Acton Memorial Library
Eben F. Wood served on the Shokokon.
Shokokon—a wooden-hulled ferry built as Clifton in 1862 at Greenpoint, N.Y.—was purchased by the Navy at New York City on 3 April 1863; altered for naval service there by J. Simonson; and commissioned at the New York Navy Yard on 18 May 1863, Acting Volunteer Lieutenant Samuel Huse in command.
The double-ender was assigned to the North Atlantic Blockading Squadron and arrived at Newport News, Va., on the morning of 24 May 1863. Shokokon was first stationed in the outer blockade off New Inlet, N.C.; but, late in June, she was recalled to Hampton Roads and ordered up the York to the Pamunkey River to threaten Richmond in the hope of diverting Southern reinforcements, munitions, and supplies from General Robert E. Lee's Army of Northern Virginia which had invaded the North and was endangering Washington.

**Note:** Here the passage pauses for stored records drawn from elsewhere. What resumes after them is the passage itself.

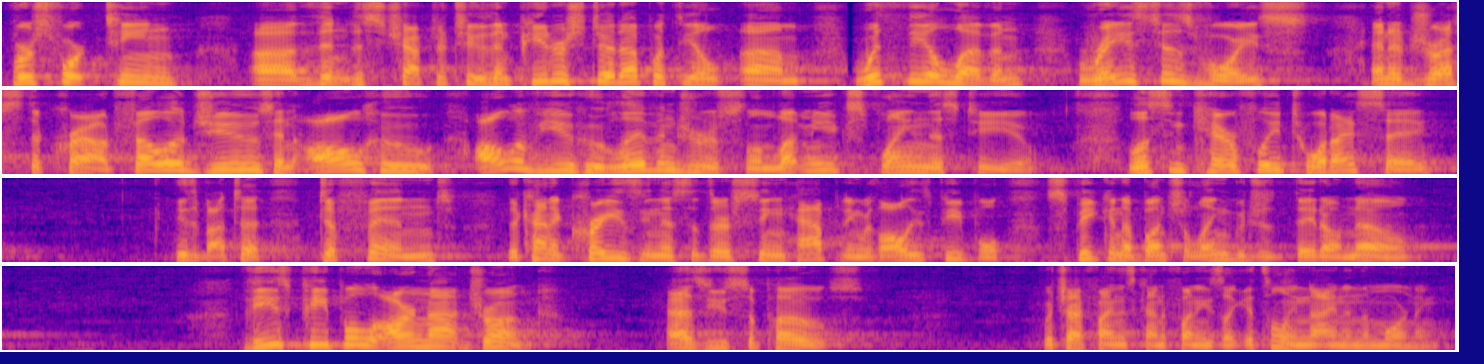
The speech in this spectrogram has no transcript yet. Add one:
Verse 14 uh, then this is chapter 2. Then Peter stood up with the, um, with the eleven, raised his voice, and addressed the crowd. Fellow Jews and all, who, all of you who live in Jerusalem, let me explain this to you. Listen carefully to what I say. He's about to defend the kind of craziness that they're seeing happening with all these people speaking a bunch of languages that they don't know. These people are not drunk, as you suppose, which I find is kind of funny. He's like, it's only nine in the morning.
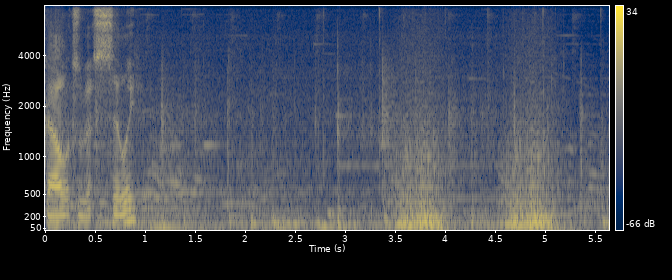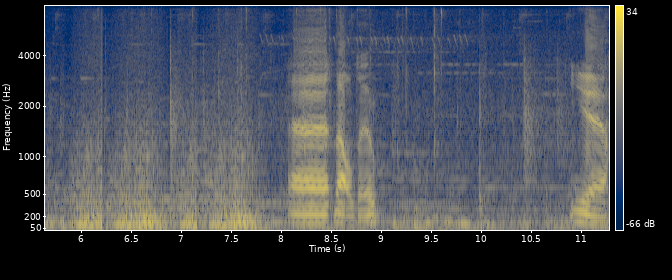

On 4 July, as battered Confederate troops retreated from Gettysburg, she ascended the Pamunkey from White House, Va., and destroyed an unidentified schooner which had run aground some five miles upstream.
A week later, Shokokon was switched to the James River where, on the 14th, the former ferryboat joined seven other Union fighting ships in capturing Confederate stronghold, Fort Powhatan. The force destroyed two magazines and 20 gun platforms.
On 10 August, after repairs at the Norfolk Navy Yard, Shokokon returned to blockade duty off Wilmington and was stationed off Smith's Island. On the 18th, she assisted Niphon in destroying steamer, Hebe, which Niphon had chased aground while that blockade runner was attempting to slip through the Union cordon of warships with drugs and provisions badly needed by the South. Four days later, two boats from Shokokon destroyed schooner, Alexander Cooper, in New Topsail Inlet, N.C., and demolished extensive salt works in the vicinity.
Late in August 1863, the ship was damaged in a hurricane and sent north for repairs which lasted through the end of the year. She returned to Newport News on the morning of 16 January 1864 and, for the remainder of the war, was active in supporting Union ground forces in the rivers of Virginia and North Carolina. On 9 March, she joined Morse and General Putnam in escorting an Army expedition up the York and Matta-pony rivers; covered the debarkation of troops at Sheppard's Landing; and returned to Yorktown three days later.
On 5 May, she was one of the warships which swept the river to clear away Confederate torpedoes and then supported the crossing of the landings at Bermuda Hundred and City Point which established a Union bridgehead on the southern shore of the James. During the ensuing months, she continued to shuttle between the York and James rivers to assist ground operations in General Grant's ever tightening stranglehold on Richmond.
In the autumn, Shokokon returned to North Carolina waters and spent the remainder of the war supporting Army efforts in that theatre.
When peace finally was restored, the double-ender returned north and was decommissioned at the New York Navy Yard. She was sold at public auction at New York City on 25 October 1865 and redocumented as Lone Star on 15 December 1865. She served for more than two decades before being abandoned in 1886.
From: Dictionary of American Naval Fighting Ships. Washington: Navy Dept., Office of the Chief of Naval Operations, Naval History Division, 1959-1981. vol. 6, p. 488. Online at: www.history.navy.mil/danfs